If politics is the new religion, it seems to be a carrier of the same sins of the old religion. Becoming more tribal in today’s hyper-social media environment often means becoming anti-relational – and acting more like gangs.
Relational Reform: Three Keys for Your Tribe
Many critics point out that attacks by ISIS and other radical Islamic groups are evidence of their need for religious reform. On the 500-year anniversary of the Christian Reformation, it is a good time to ask: What is our own tribe’s capacity for relational reform – to avoid going off the deep end? Relational Reform is the ability of groups to change, respond and govern in a way that avoids relational abuse and corruption. Whether your tribe is your work group, political affiliation, religious group, club, family, or neighborhood – can it reform to avoid relationally destructive behavior?

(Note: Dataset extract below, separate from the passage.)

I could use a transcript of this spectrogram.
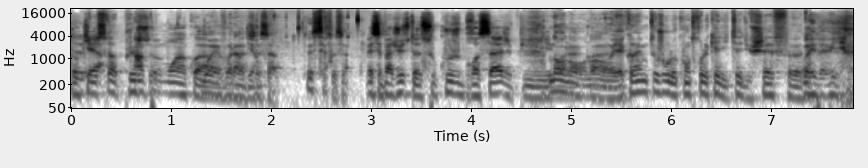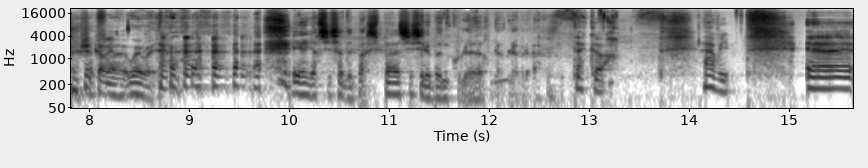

Tribal reform is complicated and excruciatingly demanding. The big truths come wrapped in paradox that must be weighed and balanced. Let me propose intentional examination of three areas that provide rich potential for reforming your tribes:
1. Pride that animates balanced with humility that invites self-evaluation and change: Pride in who we are, our purpose and our history is a source of esprit de corps and energy that reinforce aspiration, high standards and our sense of belonging. Think the Marines. However, with this pride we need humility that sees and admits faults, excesses and need for reform. Confession is not just some antiquated practice, it is the cornerstone to continuous improvement. Pride and humility are dance partners that keep us going, improving and changing. Only seeing the bad in others but not in ourselves eventually kills the dance. In your tribe where is pride/humility out-of-proportion, blocking needed reform?
2. Accountability that brings discipline balanced with grace that forgives and liberates. Accountability and grace are most meaningfully viewed not as two different things – but as two-sides of the same thing – dealing with our imperfections. Accountability faces imperfections by embracing discipline that enables correction and improvement. Grace wipes the slate clean to start over – removing the emotional baggage that drains energy and effort.
Accountability is a strength of high-functioning groups. Too often powerful leaders are tempted to avoid personal or tribal accountability to others, purpose, values and results. Separation – by isolating or rising above – diminishes accountability. However, accountability is only harsh judgment if it comes without grace that acknowledges imperfections, loves and offers second chances – giving permission to try, fail, learn and grow. In your tribe where is accountability/grace out of whack and an obstacle to needed reform?
3. Power that brings energy and control balanced with empowerment that unleashes and frees others. Power brings energy to get things done and glue to keeps us organized and together. But centralized, controlling power can inhibit energy and innovation. The key to scalability is to enable and empower others in a way that grows the power supply and brings new ideas. Un-enabled and out-of-control empowerment lead to chaos and unnecessary failure. In your tribe, where is controlling power/uncontrolled empowerment inhibiting reform?
There is nothing more crucial than our ability to see and address the bad in ourselves and in our tribes. As reformers say: reformed and always reforming.
First published in HUFFPOST, 11/20/2017 11:42 am ET